I imagine the villains sitting there year after year, tired, alone and bored.

Lower level bad guy: Do you think the boys might come here today? — it’s been 5 years now and…
Boss bad guy: Shut up! Be a professional.
Lower level bad guy: Why don’t we actually, like, go to them instead of just waiting here in this abandoned building at an abandoned airstrip miles from where they are?
Boss bad guy: It just isn’t done. You’ll understand when you’re older.
Lower level bad guy: What if we went to the kid’s actual house and just got him. Same day service, no muss no fuss. You know, he will be old enough for college in a few years and could move away…
Boss bad guy: You just don’t get it, do you?

The Artistic and Economic Legacy of a Landmark Antitrust Case

A Supreme Court Decision 65 years ago this week changed Hollywood forever

Hollywood_signThe marked decline in Hollywood’s fortunes in the 1950s and early 1960s (before Scorsese, Coppola, Evans et al saved the day) is usually attributed to the increasing availability of televisions in American homes. This was no doubt a factor, but equally important was a Supreme Court decision made 65 years ago this week: United States v. Paramount Pictures. The impact of this antitrust ruling was enormous both for the artistic content of studio movies and for the economic shape of the film industry.

Understanding the case requires an appreciation of the vertical integration of Hollywood’s business prior to the war. You may have noticed that many cities and towns have cinemas with names like “The Paramount”, “The Detroit Fox Theater” and “Warner” (including the hometown theater where I happily misspent a non-negligible portion of my West Virginia childhood). Those theater names are a legacy of the era in which the five major film studios owned the bulk of movie houses in the U.S.

Owning the theaters in which their movies played gave the big studios an extraordinary financial advantage in distribution, which they leveraged further by forcing independently-owned theaters to “block book” their products. If you wanted to show the hot new Bogart picture Casablanca in your independently-owned theater, you were strong-armed into also showing some Warner Brothers-made newsreels, short subjects and probably a low-budget second feature as well. And if you were an independent film producer looking for an audience, you pretty much had to go on your knees before the major studios to gain access to their theaters. The SCOTUS Justices knew an antitrust violation when they saw it, and their 1948 decision in the Paramount Pictures case forced the studios to give up ownership of theaters.

The artistic impact of the high court’s decision is not fully appreciated, even by film buffs. In the old business model, studios had regionalized audiences, which influenced their film production choices. In trying to explain why Broadway style musicals and cosmopolitan comedies were staples at MGM/Loews studio but not at 20th Century Fox for example, you need look no further than where their respective theaters were located: The former were concentrated in New York City and other parts of the Northeast, the latter were mostly further west, often in more rural areas.

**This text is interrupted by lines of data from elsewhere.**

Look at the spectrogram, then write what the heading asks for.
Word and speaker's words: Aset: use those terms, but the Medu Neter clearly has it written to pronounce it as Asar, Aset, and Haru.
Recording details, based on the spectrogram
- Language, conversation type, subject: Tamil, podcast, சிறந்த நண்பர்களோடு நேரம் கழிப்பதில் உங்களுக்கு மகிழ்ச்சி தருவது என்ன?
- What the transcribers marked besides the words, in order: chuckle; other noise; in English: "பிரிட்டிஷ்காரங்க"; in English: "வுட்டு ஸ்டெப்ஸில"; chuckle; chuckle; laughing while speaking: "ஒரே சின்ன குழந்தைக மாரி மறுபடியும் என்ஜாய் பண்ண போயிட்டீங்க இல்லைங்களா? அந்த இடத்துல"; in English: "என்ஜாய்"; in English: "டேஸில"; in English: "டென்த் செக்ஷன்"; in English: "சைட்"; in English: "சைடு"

Shorn of regionalized audiences, all the studios began playing a national game of pursuing audiences and lost their distinctive artistic approaches. Their products became more homogenized as a consequence.

Economically, the Paramount Pictures decision helped create what my pals Robert Frank and Phil Cook term a “Winner-Take-All-Market” in the movie industry. In the old system, all the studios could ensure at least some ticket sales by putting their own films into their own theaters. As theaters became free entities, competition was nationalized with no floor under what amount any studio might make and not much of a ceiling on what they might realize either.

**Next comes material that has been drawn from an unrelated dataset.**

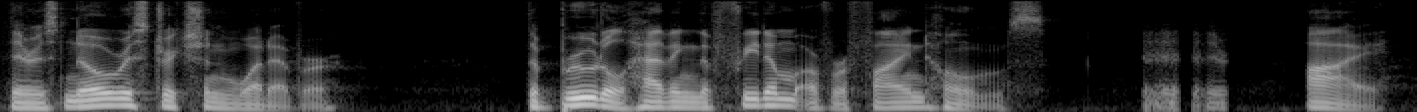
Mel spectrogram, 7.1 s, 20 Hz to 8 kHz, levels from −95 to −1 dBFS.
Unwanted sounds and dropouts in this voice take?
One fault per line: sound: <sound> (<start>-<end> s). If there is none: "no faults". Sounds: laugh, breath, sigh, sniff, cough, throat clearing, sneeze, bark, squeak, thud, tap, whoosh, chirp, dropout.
sound: laugh (5.7-6.1 s)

Funnily enough, it was Paramount that first grasped the implications of the new market when it released The Godfather in a then shocking 400 screens nationwide. Soon afterward, Jaws tripled the size of that release. Both films made money hand over fist, and the blockbuster film era had truly arrived. From then on, a small number of films would make extraordinary profits, whereas the great bulk of films would make little or no money at all.